Unincorporated community
Motto(s): 
"Edgemont is a place called home where the community comes from humble beginnings"
Edgemont is located in Pennsylvania
Edgemont
Edgemont
Coordinates: 40°17′6″N 76°50′56″W / 40.28500°N 76.84889°W / 40.28500; -76.84889Coordinates: 40°17′6″N 76°50′56″W / 40.28500°N 76.84889°W / 40.28500; -76.84889
CountryUnited States
StatePennsylvania
CountyDauphin
TownshipSusquehanna
Elevation
486 ft (148 m)
Time zoneUTC-5 (Eastern (EST))
 • Summer (DST)UTC-4 (EDT)
Area code(s)717 and 223

Edgemont is an unincorporated community in Susquehanna Township, Dauphin County, Pennsylvania in the Harrisburg-Carlisle Metropolitan Statistical Area, nearby bordering the state capital city of Harrisburg, Pennsylvania northeast, and the nearby census-designated place of Progress, Pennsylvania.[1]

History[edit]

The Edgemont Realty Company, owned by Col. J.C. Morrow and Arthur Young, sold lots between Locust Lane and Brook Avenue at public auction in 1906 for as little as $15. In 1917, the two-room Glenwood Schoolhouse was built to serve grades 1-6.[2] Following the demolition of Harrisburg's Old Eight Ward by the 1920s, many of the Ward's black residents first relocated to Edgemont.[3] By this time, the area was still mostly undeveloped farms and woodlands.
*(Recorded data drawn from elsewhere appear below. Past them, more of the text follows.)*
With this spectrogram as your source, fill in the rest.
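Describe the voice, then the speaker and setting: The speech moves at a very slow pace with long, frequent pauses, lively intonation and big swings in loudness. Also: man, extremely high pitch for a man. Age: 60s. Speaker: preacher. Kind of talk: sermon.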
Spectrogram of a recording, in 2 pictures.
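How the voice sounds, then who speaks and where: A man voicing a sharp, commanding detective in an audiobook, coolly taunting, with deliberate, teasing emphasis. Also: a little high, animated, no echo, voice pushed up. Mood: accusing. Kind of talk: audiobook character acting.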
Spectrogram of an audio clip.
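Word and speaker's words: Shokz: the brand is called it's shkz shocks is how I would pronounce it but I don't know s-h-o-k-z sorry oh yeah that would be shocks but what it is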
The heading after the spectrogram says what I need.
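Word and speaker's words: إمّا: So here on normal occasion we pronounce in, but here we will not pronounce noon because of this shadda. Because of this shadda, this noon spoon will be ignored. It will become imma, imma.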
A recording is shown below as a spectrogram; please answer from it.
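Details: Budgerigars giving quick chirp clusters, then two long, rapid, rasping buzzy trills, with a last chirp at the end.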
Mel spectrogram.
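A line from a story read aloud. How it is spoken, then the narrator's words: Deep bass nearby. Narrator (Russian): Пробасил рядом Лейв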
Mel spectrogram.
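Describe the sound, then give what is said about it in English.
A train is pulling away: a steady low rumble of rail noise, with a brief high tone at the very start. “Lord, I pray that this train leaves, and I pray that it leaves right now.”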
The Edgemont Volunteer Fire Company was first organized as a bucket brigade in 1920, the oldest in the Township. In 1936, after beginning a career teaching at the Glenwood School, Anna L. Carter undertook the challenge of organizing philanthropic clubs and after school programs, and would eventually become principal and namesake for a local elementary school. The streets went unpaved until the 1950s, and a full sewer and water project was completed by the early 1970s.[2]
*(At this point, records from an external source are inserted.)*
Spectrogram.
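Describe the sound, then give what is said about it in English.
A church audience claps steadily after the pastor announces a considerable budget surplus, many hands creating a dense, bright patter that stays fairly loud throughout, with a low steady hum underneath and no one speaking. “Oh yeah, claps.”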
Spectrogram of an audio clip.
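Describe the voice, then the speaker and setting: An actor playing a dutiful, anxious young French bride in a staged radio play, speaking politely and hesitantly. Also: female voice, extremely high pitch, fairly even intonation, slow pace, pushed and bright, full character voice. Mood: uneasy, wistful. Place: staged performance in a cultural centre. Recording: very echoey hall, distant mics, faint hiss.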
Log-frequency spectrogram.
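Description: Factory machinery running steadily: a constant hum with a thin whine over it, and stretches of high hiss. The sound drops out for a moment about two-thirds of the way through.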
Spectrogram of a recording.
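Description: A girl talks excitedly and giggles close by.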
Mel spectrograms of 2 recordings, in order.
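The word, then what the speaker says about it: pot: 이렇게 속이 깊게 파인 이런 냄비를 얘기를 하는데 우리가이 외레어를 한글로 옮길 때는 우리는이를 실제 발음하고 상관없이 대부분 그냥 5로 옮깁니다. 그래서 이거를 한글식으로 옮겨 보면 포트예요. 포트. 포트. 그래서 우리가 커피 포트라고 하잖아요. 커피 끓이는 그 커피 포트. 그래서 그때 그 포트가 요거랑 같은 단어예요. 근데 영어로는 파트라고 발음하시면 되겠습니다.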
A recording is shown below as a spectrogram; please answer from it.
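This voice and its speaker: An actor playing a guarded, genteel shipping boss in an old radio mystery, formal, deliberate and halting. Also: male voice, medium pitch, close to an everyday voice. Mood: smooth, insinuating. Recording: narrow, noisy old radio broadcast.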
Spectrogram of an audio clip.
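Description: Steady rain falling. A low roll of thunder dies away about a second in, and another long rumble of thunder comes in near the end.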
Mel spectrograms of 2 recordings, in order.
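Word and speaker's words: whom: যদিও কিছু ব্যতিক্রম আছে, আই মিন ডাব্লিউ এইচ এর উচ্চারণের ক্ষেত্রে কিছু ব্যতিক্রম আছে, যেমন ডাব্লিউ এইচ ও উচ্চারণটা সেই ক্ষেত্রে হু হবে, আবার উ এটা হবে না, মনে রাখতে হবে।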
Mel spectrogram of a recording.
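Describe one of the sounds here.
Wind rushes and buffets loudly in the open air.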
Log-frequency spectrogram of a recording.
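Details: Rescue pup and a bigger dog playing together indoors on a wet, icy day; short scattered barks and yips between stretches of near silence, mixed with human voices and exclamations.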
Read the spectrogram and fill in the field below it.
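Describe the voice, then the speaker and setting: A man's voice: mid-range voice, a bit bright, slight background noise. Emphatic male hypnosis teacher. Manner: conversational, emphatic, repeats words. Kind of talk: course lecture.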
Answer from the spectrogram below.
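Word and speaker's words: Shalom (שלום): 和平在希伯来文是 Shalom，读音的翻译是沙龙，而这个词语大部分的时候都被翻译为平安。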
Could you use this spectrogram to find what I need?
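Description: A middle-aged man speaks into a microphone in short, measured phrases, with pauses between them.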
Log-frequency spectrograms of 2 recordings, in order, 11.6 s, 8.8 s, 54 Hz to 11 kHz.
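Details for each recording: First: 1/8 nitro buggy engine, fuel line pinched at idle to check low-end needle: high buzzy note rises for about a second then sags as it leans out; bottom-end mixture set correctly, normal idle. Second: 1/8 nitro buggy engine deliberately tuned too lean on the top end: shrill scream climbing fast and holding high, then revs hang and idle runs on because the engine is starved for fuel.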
References[edit]

  1. ^ U.S. Geological Survey Geographic Names Information System: Edgemont, Pennsylvania
  2. ^ a b History and Comment on Susquehanna Township: Celebrating 50 years as a First Class Township. 2002.
  3. ^ Beers, Paul B. (2011). City contented, city discontented : a history of modern Harrisburg. ISBN 978-0-9839571-0-2. OCLC 761221337.

External links[edit]